**GOAL OF THE EXERCISE**
Retype, exactly as written, every line from the one containing "Could I have" through the last line of the records below, both included; skip the pictures.

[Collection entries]
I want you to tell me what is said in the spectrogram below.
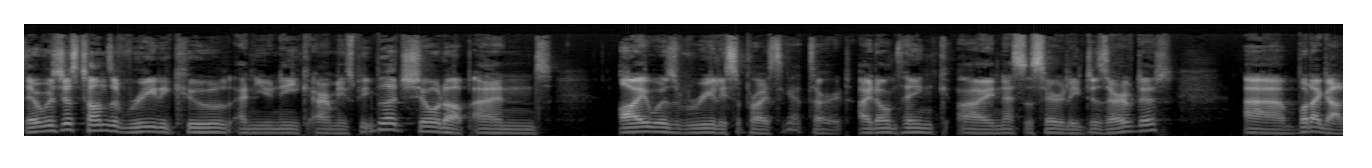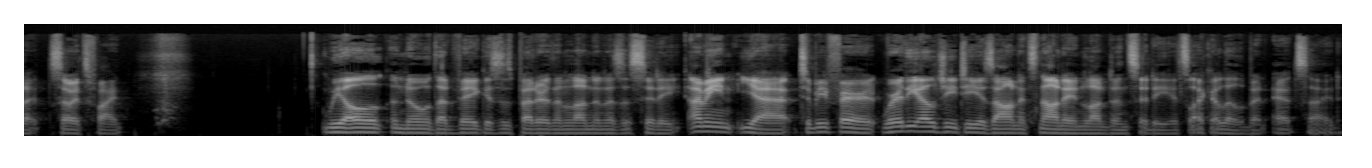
There was just tons of really cool and unique armies. People had showed up, and I was really surprised to get third. I don't think I necessarily deserved it, um, but I got it, so it's fine. We all know that Vegas is better than London as a city. I mean, yeah, to be fair, where the LGT is on, it's not in London City. It's like a little bit outside.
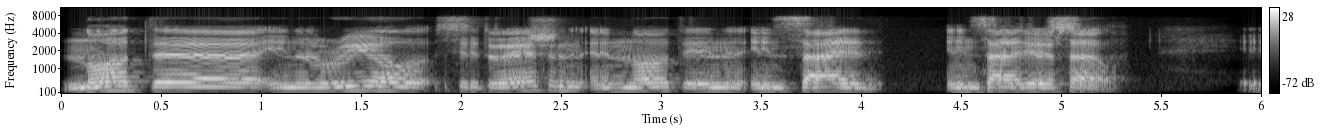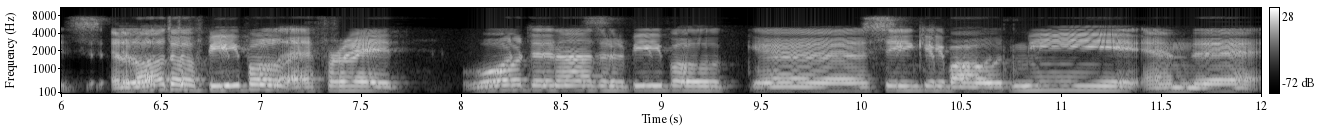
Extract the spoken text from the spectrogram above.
not uh, in a real situation and not in inside inside yourself. It's a lot of people afraid what another people uh, think about me and uh,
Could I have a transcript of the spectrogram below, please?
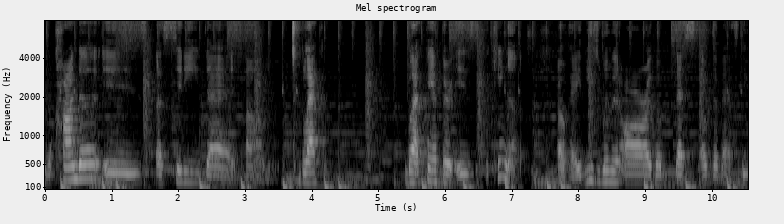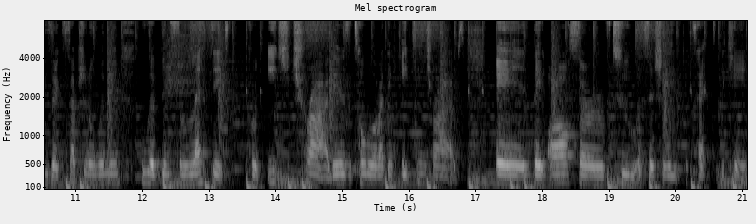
Wakanda is a city that um, Black Black Panther is the king of. Okay, these women are the best of the best. These are exceptional women who have been selected from each tribe. There's a total of, I think, 18 tribes, and they all serve to essentially protect the king.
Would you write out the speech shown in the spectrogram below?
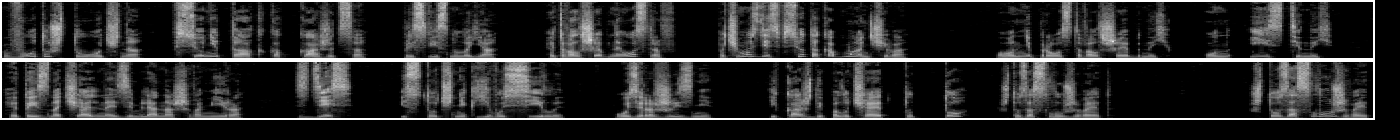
«Вот уж точно! Все не так, как кажется!» — присвистнула я. «Это волшебный остров? Почему здесь все так обманчиво?» «Он не просто волшебный, он истинный. Это изначальная земля нашего мира. Здесь источник его силы, озеро жизни, и каждый получает тут то, что заслуживает. Что заслуживает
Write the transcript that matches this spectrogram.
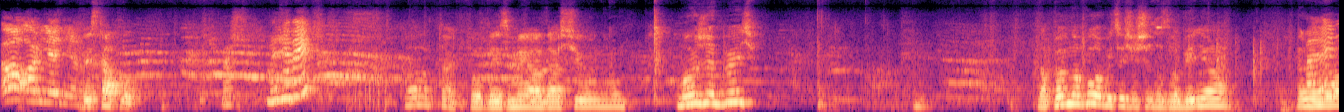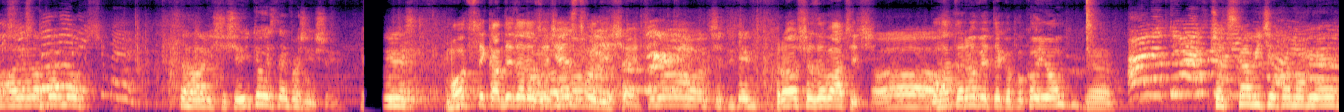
O, o nie, nie. Wystapu. Może być? No tak, powiedzmy Adasiu, no może być. Na pewno byłoby coś jeszcze do zrobienia, ale, no, ale na pewno staraliście się i to jest najważniejsze. Jest, mocny kandydat o zwycięstwo dzisiaj. chodźcie tutaj. Proszę zobaczyć. O, Bohaterowie tego pokoju. nie. Ale teraz... Przedstawicie panowie,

**OUTPUT BELOW**
Could I have a transcript of the spectrogram below, please?
Wakanda is a city that um, Black Black Panther is the king of. Okay, these women are the best of the best. These are exceptional women who have been selected from each tribe. There's a total of, I think, 18 tribes, and they all serve to essentially protect the king.
Would you write out the speech shown in the spectrogram below?
«Вот уж точно! Все не так, как кажется!» — присвистнула я. «Это волшебный остров? Почему здесь все так обманчиво?» «Он не просто волшебный, он истинный. Это изначальная земля нашего мира. Здесь источник его силы, озеро жизни, и каждый получает тут то, что заслуживает. Что заслуживает
Write the transcript that matches this spectrogram.
O, o nie, nie. Wystapu. Może być? No tak, powiedzmy Adasiu, no może być. Na pewno byłoby coś jeszcze do zrobienia, ale, no, ale na pewno staraliście się i to jest najważniejsze. Jest, mocny kandydat o zwycięstwo dzisiaj. chodźcie tutaj. Proszę zobaczyć. O, Bohaterowie tego pokoju. nie. Ale teraz... Przedstawicie panowie,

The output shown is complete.